In a move that’s akin to the time you gave back your $5 allowance to help your parents with the mortgage payments, Americans have dug into their own pockets to contribute $7.7 million in 2012 to help pay down our national debt. Even though that amount is just a wee drop in a ginormous bucket, it’s the thought that counts, right? [More]
Everyone agrees that the U.S. debt has risen to scary heights. What not everyone agrees on is what needs to be done to keep the debt from going past the point of no return. Now comes a new interactive tool that lets you try your hand at deciding what sacrifices we all need to make. [More]
Are you outraged at recently proposed federal budget cuts, and dismayed that you just aren’t contributing enough in taxes to help pay off the national debt? Good news! The Treasury Department has a program in place to donate toward the national debt. The program began in 1996, and has collected more than $406,000 so far this year. [More]
The first step to get yourself out of a hole is to stop digging, but that’s a lesson the federal government refuses to acknowledge, allowing the national debt to soar past $14 trillion. [More]
“There are 10^11 stars in the galaxy. That used to be a huge number. But it’s only a hundred billion. It’s less than the national deficit! We used to call them astronomical numbers. Now we should call them economical numbers.” - Richard Feynman, 1965 Nobel Prize in Physics winner. [More]
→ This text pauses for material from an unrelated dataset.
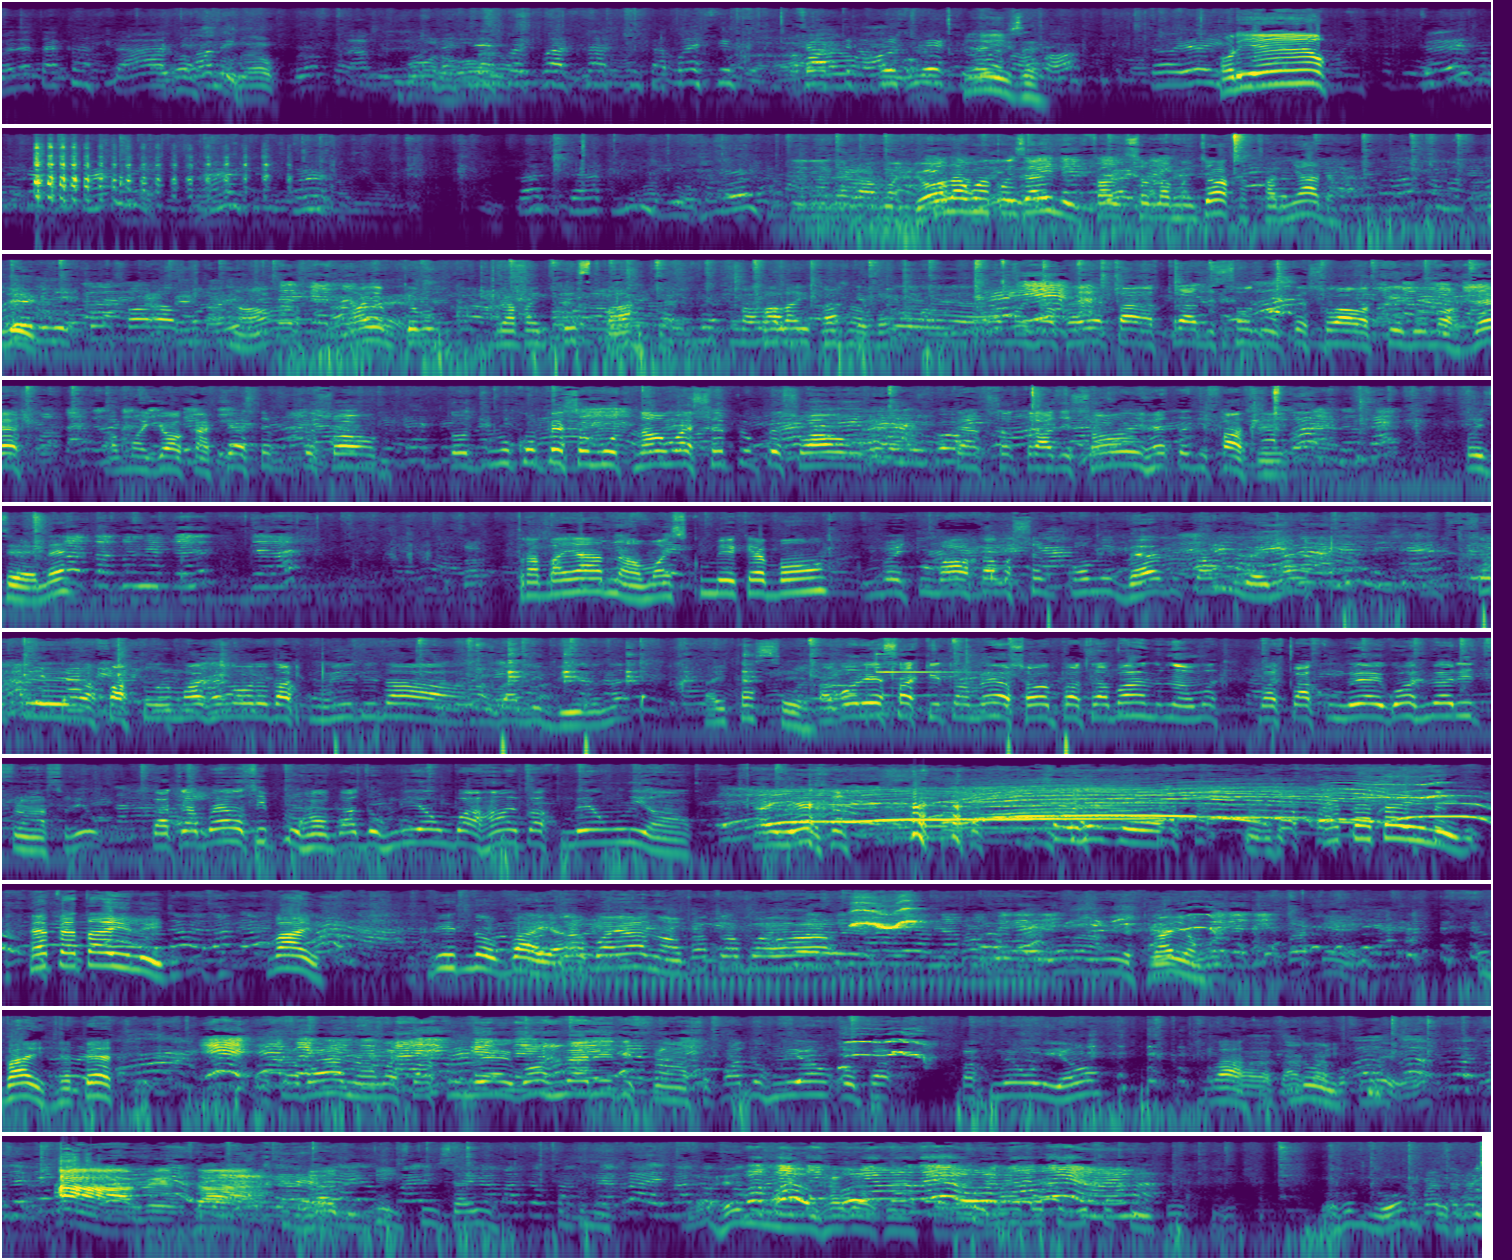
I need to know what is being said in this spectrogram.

Now that we’ve hit double-digit trillions, the “National Debt” clock that’s been running constantly since 1989 in New York City’s midtown can no longer properly display the total. Brian Williams says they’ve had to temporarily adjust the display while they build a new one, slated to go up next year. We’re not sure anyone should be spending money on a fancy new hi-tech clock right now—maybe they should just hang a big chalk board, and hire an unemployed investment banker to write the new debt each day. See the video below.